After that my son was driving at every opportunity, practically every day. After a few more sessions in an empty car park practicing u-turns and parking in a parking bay he was soon bored with that, so we went driving around the back streets. Then he was driving on the highway in the rush hour. He took over nearly all of the driving when we were out and about as a family. He drove the whole way from Sydney to Canberra after a visit to his sister, twice. All this on his ‘L’ plates. I know his mother had given him a lot of advice when she’d been in the car with him (she’s the most experienced driver in our family having done far more every day driving than I have) and I gave him some, but he was figuring a lot of things out for himself as well. Pretty much all of his learning to drive was accomplished in one way or another through informal conversation and hands on doing. Learning to drive by driving. Within a few months of that first day sitting in a stationary car my son was becoming an experienced driver while still on his ‘L’ plates, so we booked the driving test.
The day before the test, my son and I went for a drive around the city as a final preparation. I told him that all I’d been doing for a couple of months was keeping him company because it was required by law while he chauffeured me around. It had been a long time since I’d even commented on his driving. He was the driver. I was the passenger he didn’t need or want any more.
The day of his driving test arrived. The test was scheduled to take 50 minutes. My son returned after 35. He told me he’d been a lot more nervous than he thought he would be. “How did it go?” “I passed.” He showed me his copy of the examiner’s check list. He’d botched the very first thing he’d been asked to do – a reverse parallel park – and after that he’d been virtually flawless. The examiner had scored him 95%. I was so proud of him. In fact, I was the one going “Woo hoo!” and he was, like, it was just a driving test.
Since he’d bought his own car shortly before the test, now we don’t see as much of him as we used to.
Before my son’s years of unschooling, it would never have occurred to me that it was possible for somebody to learn to drive without some kind of formal instruction. Apparently, it is. If you don’t mind plenty of conversations and events unfolding at their own pace, which my wife and I became very used to with our son and that enabled us to trust him on this occasion. I hope he’ll always keep that determination to do things the way he believes is best for him, and his unhurriedness.
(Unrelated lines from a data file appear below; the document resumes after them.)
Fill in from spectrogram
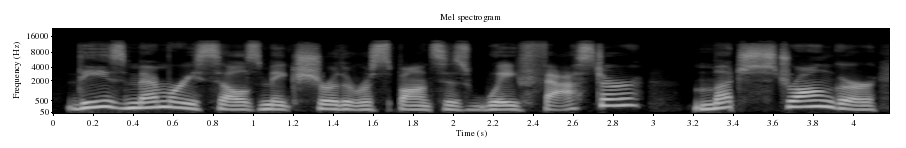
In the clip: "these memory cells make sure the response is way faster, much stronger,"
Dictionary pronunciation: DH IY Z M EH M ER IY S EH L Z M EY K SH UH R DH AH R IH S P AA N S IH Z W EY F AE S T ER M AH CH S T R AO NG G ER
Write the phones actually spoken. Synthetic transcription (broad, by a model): DH IY Z M EH M ER IY S EH L Z M EY K SH UH R DH AH R IH S P AA N S IH Z W EY F AE S T ER M AH CH S T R AO NG G ER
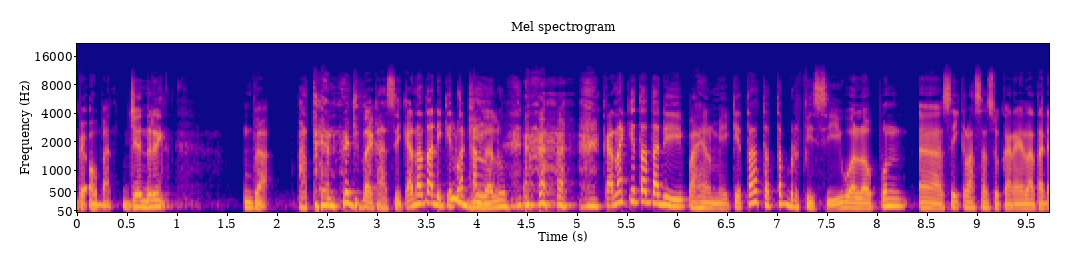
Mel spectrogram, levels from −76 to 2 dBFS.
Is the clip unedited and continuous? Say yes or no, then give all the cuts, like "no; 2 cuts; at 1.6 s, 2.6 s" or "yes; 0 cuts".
yes; 0 cuts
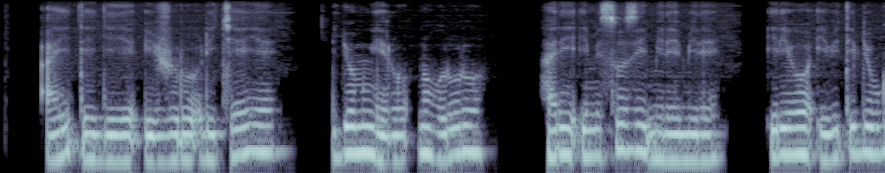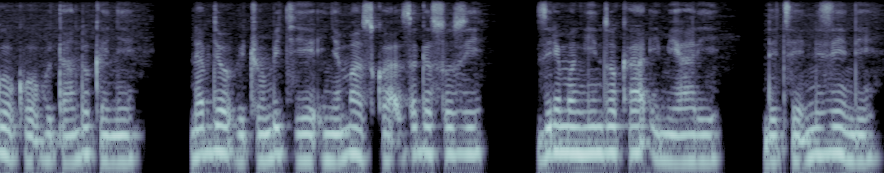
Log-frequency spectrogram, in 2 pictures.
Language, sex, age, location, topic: Kinyarwanda, male, 36-49, Nyagatare, agriculture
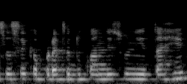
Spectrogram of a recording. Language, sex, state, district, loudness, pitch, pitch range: Marathi, female, Maharashtra, Sindhudurg, -27 LUFS, 240 Hz, 235-245 Hz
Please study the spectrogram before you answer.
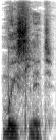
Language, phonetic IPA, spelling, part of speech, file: Russian, [ˈmɨs⁽ʲ⁾lʲɪtʲ], мыслить, verb, Ru-мыслить.ogg
- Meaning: to think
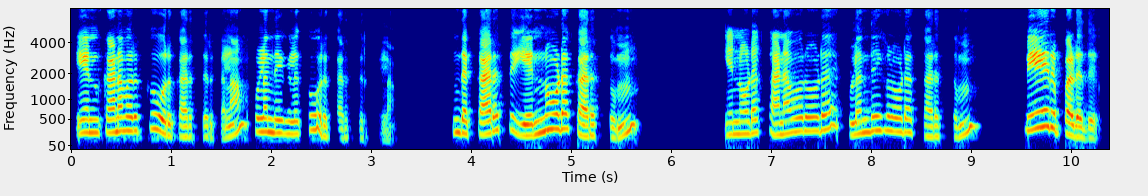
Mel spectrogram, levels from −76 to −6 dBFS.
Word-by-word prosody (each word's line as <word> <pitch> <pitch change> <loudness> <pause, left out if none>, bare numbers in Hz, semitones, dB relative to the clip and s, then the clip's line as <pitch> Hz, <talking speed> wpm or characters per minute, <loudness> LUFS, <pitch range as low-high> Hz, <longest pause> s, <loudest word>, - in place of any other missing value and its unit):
என் 245 0 +2
கணவருக்கு 275 +4 +2
ஒரு 200 - -1
கருத்து 180 0 -4
இருக்கலாம். 360 - -4
குழந்தைகளுக்கு 245 -1 -1
ஒரு 185 - -2
கருத்து 155 +1 -12
இருக்கலாம். - - -19 0.6
இந்த 245 -2 +2
கருத்து 280 +7 +3 0.2
என்னோட 300 +8 +2 0.2
கருத்தும், 190 -2 0 1.1
என்னோட 225 +2 -1 0.2
கணவரோட, 265 +6 +1 0.2
குழந்தைகளோட 260 +4 -2 0.2
கருத்தும் 180 - -6 0.6
வேறுபடுது. 295 - +5
240 Hz, 105 wpm, -23 LUFS, 190-275 Hz, 1.1 s, வேறுபடுது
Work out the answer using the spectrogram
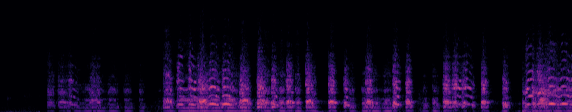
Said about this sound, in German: In einem kleinen Gänsestall am Rande der Stadt ist diese Unruhe auch angekommen. Aufgeregt schnattern die Gänse durcheinander.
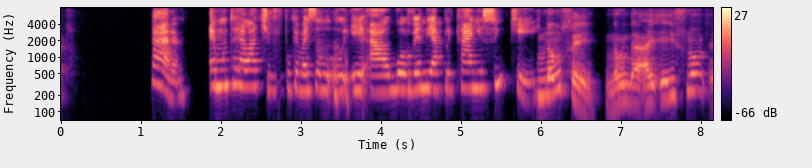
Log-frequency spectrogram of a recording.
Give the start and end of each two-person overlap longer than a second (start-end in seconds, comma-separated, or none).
none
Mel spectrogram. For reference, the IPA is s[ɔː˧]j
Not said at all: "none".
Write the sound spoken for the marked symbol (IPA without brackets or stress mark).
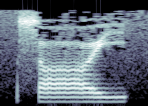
ɔː˥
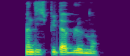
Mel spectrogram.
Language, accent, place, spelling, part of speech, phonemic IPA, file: French, France, Lyon, indisputablement, adverb, /ɛ̃.dis.py.ta.blə.mɑ̃/, LL-Q150 (fra)-indisputablement.wav
- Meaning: indisputably; undeniably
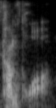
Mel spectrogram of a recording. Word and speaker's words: Comtois: With Maxime, it's got to be French, right? Where's he from? He's from Quebec. It's Comtois.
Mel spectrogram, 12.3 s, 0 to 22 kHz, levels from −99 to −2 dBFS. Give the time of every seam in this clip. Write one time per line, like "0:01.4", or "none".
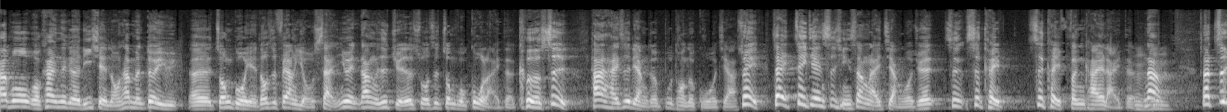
0:01.8
0:07.7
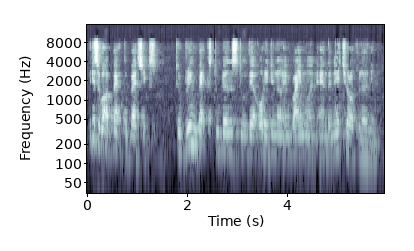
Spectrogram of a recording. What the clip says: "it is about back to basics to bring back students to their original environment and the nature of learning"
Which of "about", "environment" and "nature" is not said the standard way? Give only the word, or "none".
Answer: environment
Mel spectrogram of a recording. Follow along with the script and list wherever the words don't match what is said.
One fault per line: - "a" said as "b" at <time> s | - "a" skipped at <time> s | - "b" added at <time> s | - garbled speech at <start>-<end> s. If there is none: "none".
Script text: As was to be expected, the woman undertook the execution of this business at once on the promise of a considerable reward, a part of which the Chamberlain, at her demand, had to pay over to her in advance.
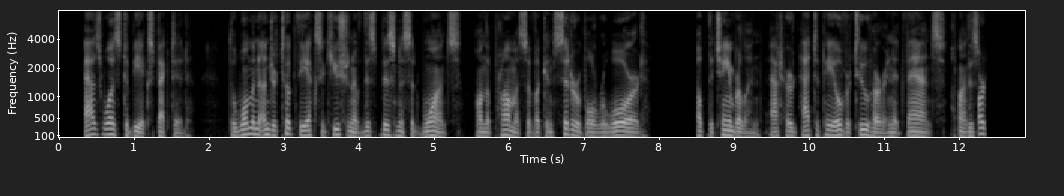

I’ve learned a lot from it.
And, by the way, contrary to the popular idea that being a parent in the passenger seat while a son or daughter learns to drive involves teeth gritting and white knuckles, one of the benefits of my son taking responsibility for progressing as and when he knew he was ready was that I never once felt anything other than completely safe.